Copy exactly the lines from the one containing "Spectrogram. The transcript" through the last line of the records below, including both, and leave out any pictures.

(EXERCISE DATA Opens)

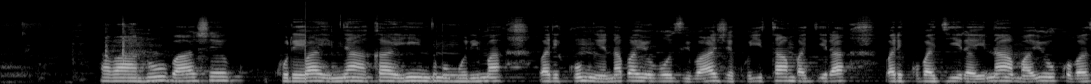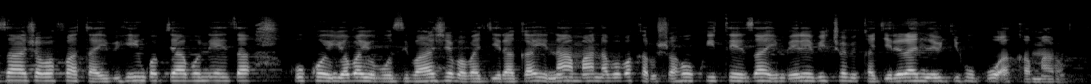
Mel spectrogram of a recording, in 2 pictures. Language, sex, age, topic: Kinyarwanda, female, 36-49, agriculture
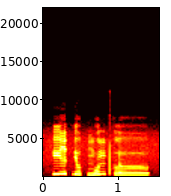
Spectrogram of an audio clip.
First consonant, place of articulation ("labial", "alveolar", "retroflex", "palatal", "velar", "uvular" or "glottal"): palatal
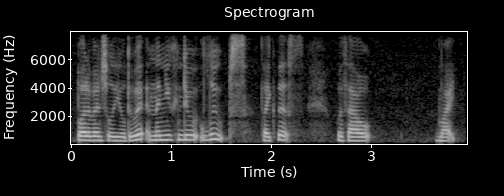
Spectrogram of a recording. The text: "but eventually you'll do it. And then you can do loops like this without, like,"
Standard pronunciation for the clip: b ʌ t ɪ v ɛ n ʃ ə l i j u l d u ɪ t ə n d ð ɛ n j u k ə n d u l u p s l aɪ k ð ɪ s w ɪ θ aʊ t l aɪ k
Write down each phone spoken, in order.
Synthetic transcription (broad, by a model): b ʌ t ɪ v ɛ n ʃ l i j u l d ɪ ɪ t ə n ð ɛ n j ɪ k n d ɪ l u p s l aɪ k ð ɪ s w ɪ θ aʊ t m aɪ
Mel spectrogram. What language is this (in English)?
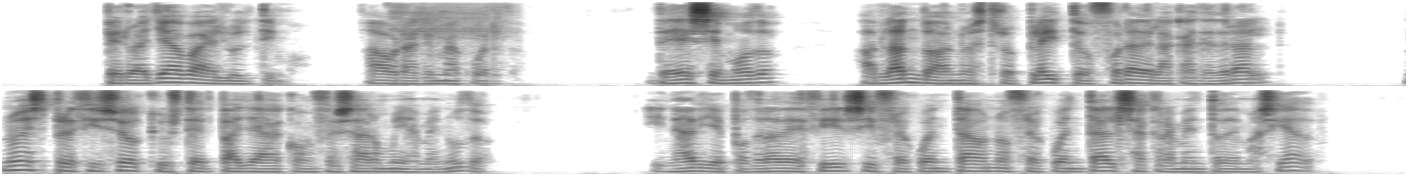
Spanish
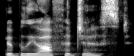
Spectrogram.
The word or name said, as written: bibliophagist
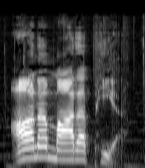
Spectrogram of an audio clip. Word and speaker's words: onomatopoeia: Onomatopoeia. Onomatopoeia. – Well done. – Did I say it right? – Onomatopoeia.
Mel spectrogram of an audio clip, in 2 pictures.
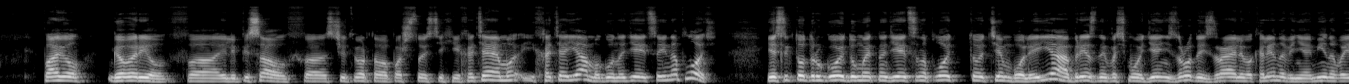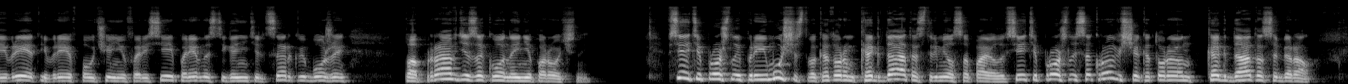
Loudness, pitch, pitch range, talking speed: -17 LUFS, 175 Hz, 160-200 Hz, 150 wpm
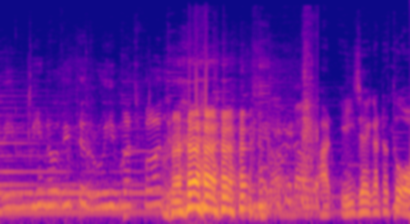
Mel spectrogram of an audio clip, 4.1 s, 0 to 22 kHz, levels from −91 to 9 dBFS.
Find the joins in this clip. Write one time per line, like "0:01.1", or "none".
0:03.2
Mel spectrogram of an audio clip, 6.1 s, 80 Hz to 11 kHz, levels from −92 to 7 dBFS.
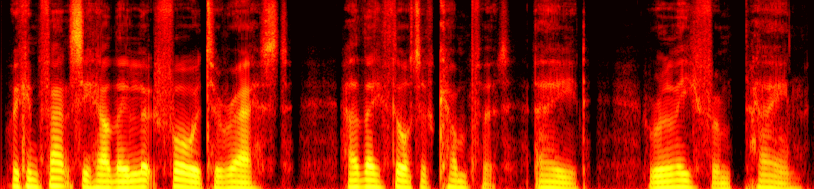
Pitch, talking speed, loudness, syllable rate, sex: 105 Hz, 175 wpm, -17 LUFS, 4.6 syllables/s, male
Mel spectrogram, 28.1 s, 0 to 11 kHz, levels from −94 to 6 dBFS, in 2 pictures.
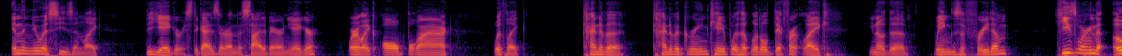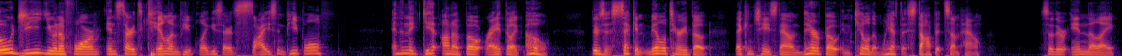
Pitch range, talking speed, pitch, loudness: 115-150 Hz, 195 wpm, 135 Hz, -30 LUFS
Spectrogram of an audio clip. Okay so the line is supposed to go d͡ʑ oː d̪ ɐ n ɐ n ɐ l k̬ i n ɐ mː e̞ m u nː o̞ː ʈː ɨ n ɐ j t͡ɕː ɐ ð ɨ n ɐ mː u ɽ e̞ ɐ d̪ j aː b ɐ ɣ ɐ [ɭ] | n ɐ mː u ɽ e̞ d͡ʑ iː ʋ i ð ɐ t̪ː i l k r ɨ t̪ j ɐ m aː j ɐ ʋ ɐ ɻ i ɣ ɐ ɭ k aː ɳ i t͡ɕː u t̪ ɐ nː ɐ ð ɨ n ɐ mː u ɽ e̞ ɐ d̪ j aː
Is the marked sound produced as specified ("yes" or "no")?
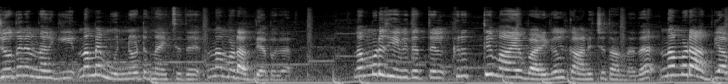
no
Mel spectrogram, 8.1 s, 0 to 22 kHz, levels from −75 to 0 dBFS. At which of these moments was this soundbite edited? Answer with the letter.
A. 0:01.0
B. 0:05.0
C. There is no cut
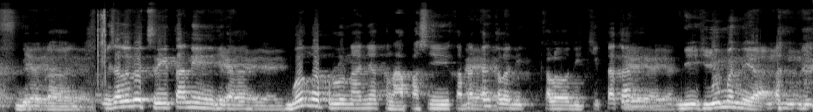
A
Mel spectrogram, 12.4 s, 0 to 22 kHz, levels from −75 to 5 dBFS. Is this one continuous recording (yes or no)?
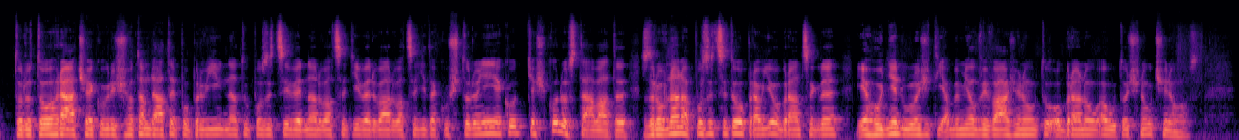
no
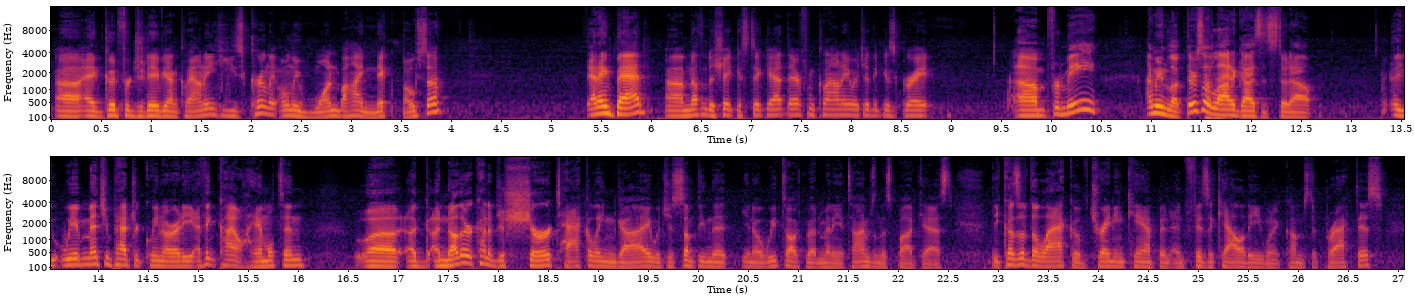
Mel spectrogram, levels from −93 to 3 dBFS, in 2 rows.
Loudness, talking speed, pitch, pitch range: -29 LUFS, 205 wpm, 125 Hz, 115-145 Hz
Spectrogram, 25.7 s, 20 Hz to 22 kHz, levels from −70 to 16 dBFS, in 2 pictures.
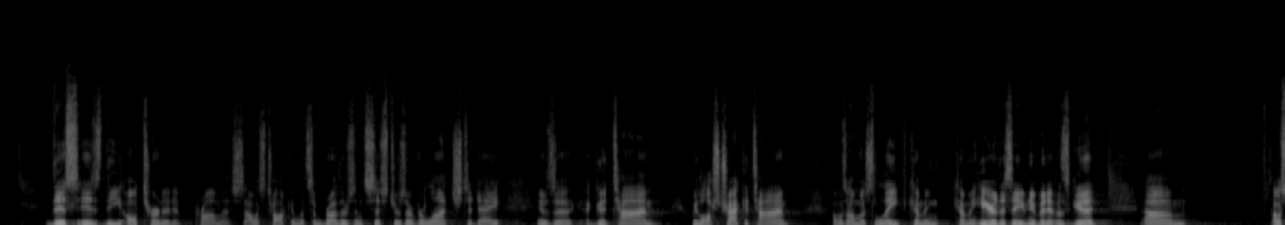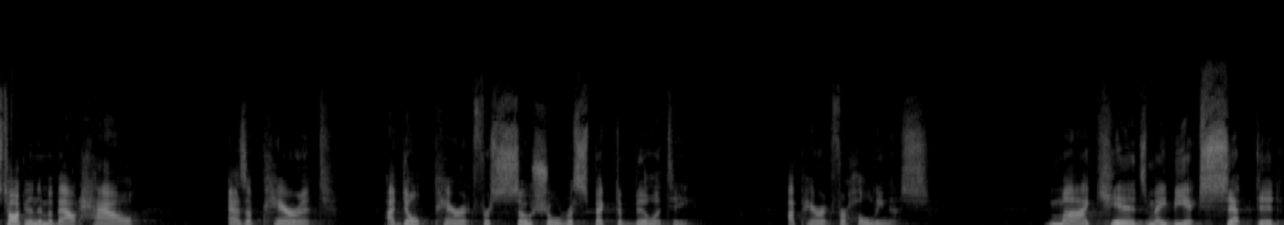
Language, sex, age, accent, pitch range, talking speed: English, male, 40-59, American, 105-140 Hz, 155 wpm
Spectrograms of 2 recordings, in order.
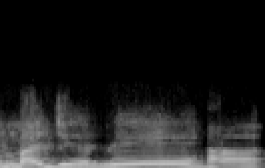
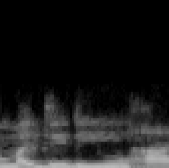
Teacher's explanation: را کھڑی زیر ہم پڑھتے ہیں نا ری، لیکن اس کو ہم امالے کے ساتھ پڑھتے ہیں، اس کو ہم پڑھتے ہیں مج رے ہا، اس کو ہم مج ری ہا نہیں پڑھتے. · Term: امالہ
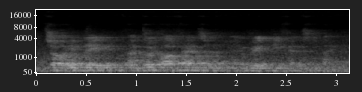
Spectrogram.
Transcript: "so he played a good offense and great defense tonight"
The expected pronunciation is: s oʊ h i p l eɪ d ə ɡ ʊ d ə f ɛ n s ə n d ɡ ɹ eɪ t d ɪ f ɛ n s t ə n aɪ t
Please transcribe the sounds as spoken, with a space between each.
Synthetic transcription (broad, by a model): s oʊ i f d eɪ ə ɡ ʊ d ə f ɛ n s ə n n ɡ ɹ eɪ t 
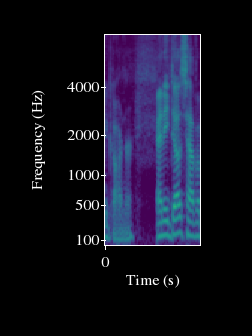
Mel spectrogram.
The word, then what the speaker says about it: Gardner: It's spelled Gardner, but it's actually Gardner.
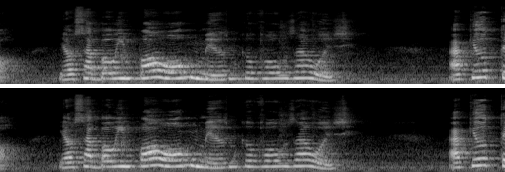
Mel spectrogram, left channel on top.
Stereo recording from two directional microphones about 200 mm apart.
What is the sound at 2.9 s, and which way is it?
Speech, 40° right (ahead or behind).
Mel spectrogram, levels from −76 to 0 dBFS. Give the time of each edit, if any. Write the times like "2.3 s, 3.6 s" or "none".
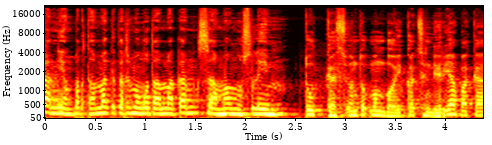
2.5 s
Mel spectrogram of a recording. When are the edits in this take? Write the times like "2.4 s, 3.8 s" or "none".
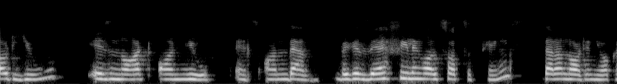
5.2 s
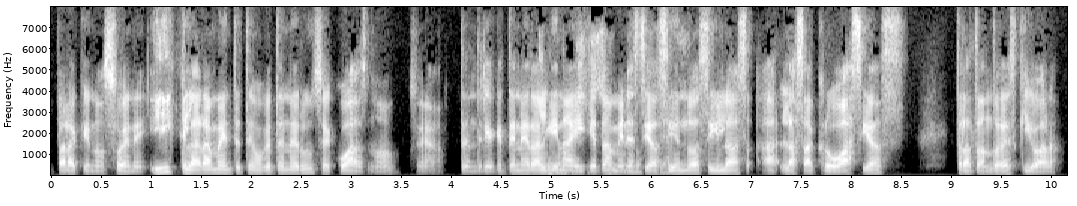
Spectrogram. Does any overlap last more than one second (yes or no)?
yes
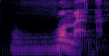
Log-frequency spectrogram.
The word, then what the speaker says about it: woman: have white and then woman woman woman you can really feel when you get the sound where you can feel your lips kind of buzzing making uh they're kind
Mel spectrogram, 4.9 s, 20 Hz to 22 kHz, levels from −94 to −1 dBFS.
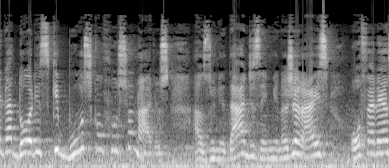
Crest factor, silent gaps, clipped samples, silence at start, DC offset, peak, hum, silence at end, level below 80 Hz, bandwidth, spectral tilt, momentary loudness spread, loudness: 12 dB; none; 0.2%; 0 s; under 0.1%; 0 dBFS; none; 0 s; -22 dBFS; over 20 kHz; -3.5 dB/octave; 6 LU; -13 LUFS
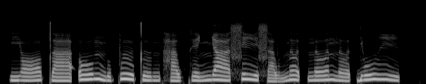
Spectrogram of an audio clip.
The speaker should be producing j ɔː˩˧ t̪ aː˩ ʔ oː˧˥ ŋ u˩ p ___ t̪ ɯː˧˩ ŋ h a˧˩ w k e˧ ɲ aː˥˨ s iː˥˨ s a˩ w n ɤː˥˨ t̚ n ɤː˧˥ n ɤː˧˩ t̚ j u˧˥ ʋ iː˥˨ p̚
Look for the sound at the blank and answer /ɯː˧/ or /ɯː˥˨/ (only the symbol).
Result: ɯː˥˨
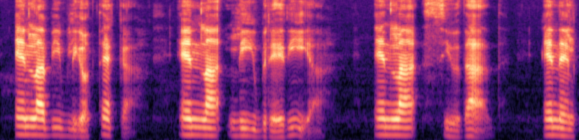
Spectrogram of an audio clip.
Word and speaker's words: librería: farmacia Notice here librería, there's an accent mark on that i, so we separate these two sounds, i-a, librería, but there isn't one here.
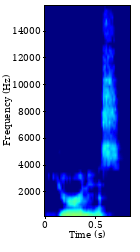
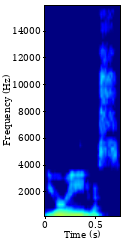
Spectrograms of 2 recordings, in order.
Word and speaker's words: Uranus: astronomer he actually discovered Uranus and we're gonna pronounce it Uranus not Uranus he was actually going to name Uranus georgium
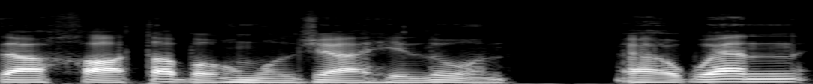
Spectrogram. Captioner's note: speaking Arabic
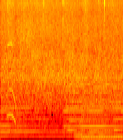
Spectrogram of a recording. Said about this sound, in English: Let's give God one hand clap of praise before we sit down this morning.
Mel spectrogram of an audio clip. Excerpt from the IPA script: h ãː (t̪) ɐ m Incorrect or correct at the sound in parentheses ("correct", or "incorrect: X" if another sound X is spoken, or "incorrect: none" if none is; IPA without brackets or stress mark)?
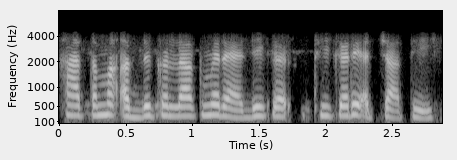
correct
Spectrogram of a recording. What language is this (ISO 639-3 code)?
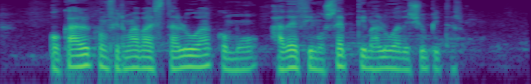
glg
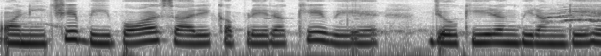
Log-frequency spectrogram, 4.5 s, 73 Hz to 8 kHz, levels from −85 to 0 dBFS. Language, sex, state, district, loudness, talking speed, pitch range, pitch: Hindi, female, Jharkhand, Ranchi, -15 LUFS, 185 wpm, 210-225 Hz, 215 Hz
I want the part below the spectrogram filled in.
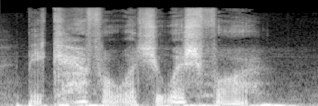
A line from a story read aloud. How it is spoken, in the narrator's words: From the shadows, the woman whispered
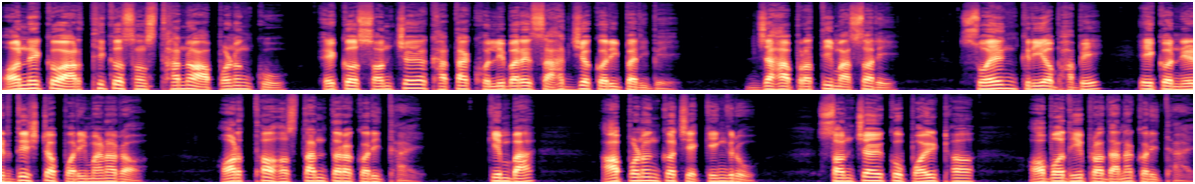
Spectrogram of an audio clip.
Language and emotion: Odia, neutral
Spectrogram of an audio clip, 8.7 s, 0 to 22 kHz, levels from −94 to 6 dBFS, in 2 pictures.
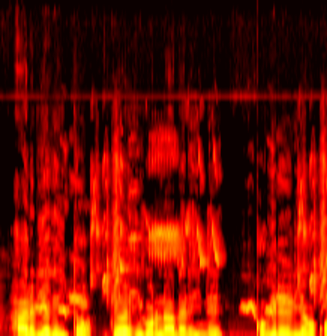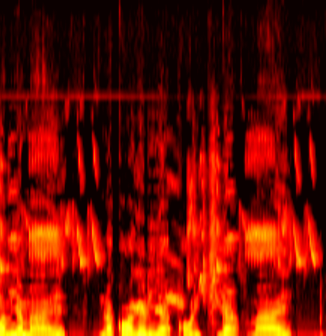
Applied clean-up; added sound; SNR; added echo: none; Bird; 14 dB; none.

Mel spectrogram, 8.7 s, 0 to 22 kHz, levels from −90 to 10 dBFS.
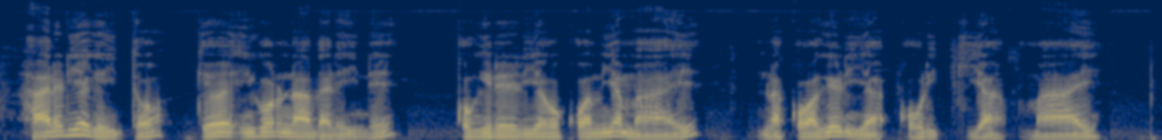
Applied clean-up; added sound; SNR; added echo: none; none; none; none.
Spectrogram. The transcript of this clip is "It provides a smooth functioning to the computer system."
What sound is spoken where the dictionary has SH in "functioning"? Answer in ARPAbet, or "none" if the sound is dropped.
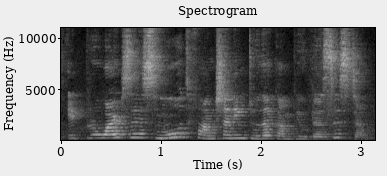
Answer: SH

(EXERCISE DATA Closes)

§ **WRITTEN RESPONSE**:
Spectrogram. The transcript of this clip is "It provides a smooth functioning to the computer system."
What sound is spoken where the dictionary has SH in "functioning"? Answer in ARPAbet, or "none" if the sound is dropped.
Answer: SH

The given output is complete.